Aim of the exercise: Please set down the data word for word; images do not go in the copy.

Recorded data:
_____

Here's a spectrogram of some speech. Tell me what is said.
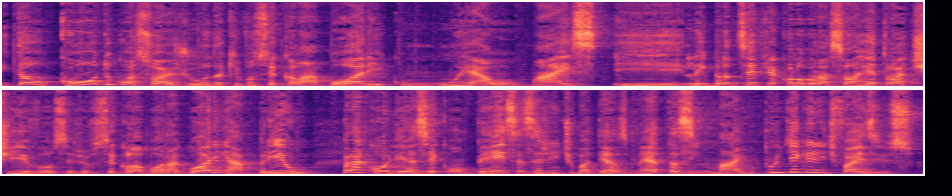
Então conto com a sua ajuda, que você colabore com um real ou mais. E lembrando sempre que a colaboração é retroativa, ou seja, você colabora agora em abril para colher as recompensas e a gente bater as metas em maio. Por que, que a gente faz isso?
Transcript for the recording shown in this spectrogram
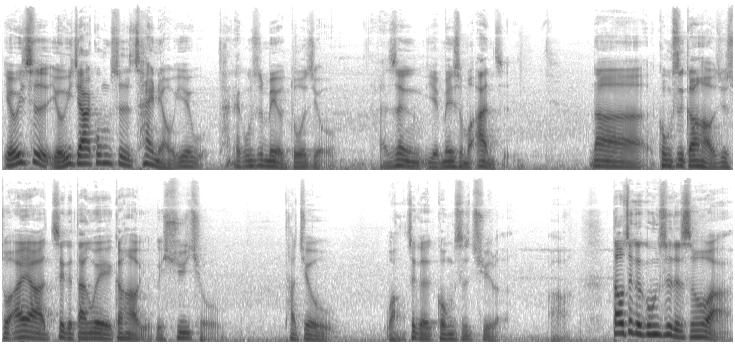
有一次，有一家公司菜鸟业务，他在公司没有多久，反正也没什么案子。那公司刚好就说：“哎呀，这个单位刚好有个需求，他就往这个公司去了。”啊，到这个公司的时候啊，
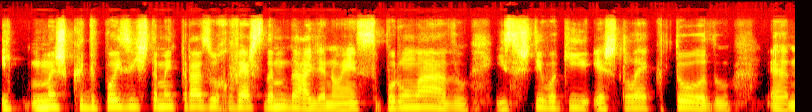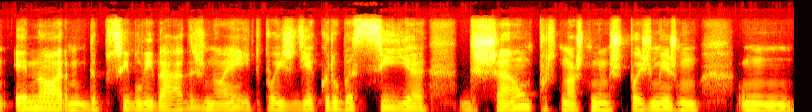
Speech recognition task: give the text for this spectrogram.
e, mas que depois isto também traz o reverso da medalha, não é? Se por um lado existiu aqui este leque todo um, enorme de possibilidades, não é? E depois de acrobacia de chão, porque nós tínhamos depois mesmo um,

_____

Solution:
Here's a spectrogram of some speech. Tell me what is said.
Então conto com a sua ajuda, que você colabore com um real ou mais. E lembrando sempre que a colaboração é retroativa, ou seja, você colabora agora em abril para colher as recompensas e a gente bater as metas em maio. Por que, que a gente faz isso?
Transcript for the recording shown in this spectrogram
有一次，有一家公司菜鸟业务，他在公司没有多久，反正也没什么案子。那公司刚好就说：“哎呀，这个单位刚好有个需求，他就往这个公司去了。”啊，到这个公司的时候啊，
Speech recognition task: give the text for this spectrogram.
e, mas que depois isto também traz o reverso da medalha, não é? Se por um lado existiu aqui este leque todo um, enorme de possibilidades, não é? E depois de acrobacia de chão, porque nós tínhamos depois mesmo um,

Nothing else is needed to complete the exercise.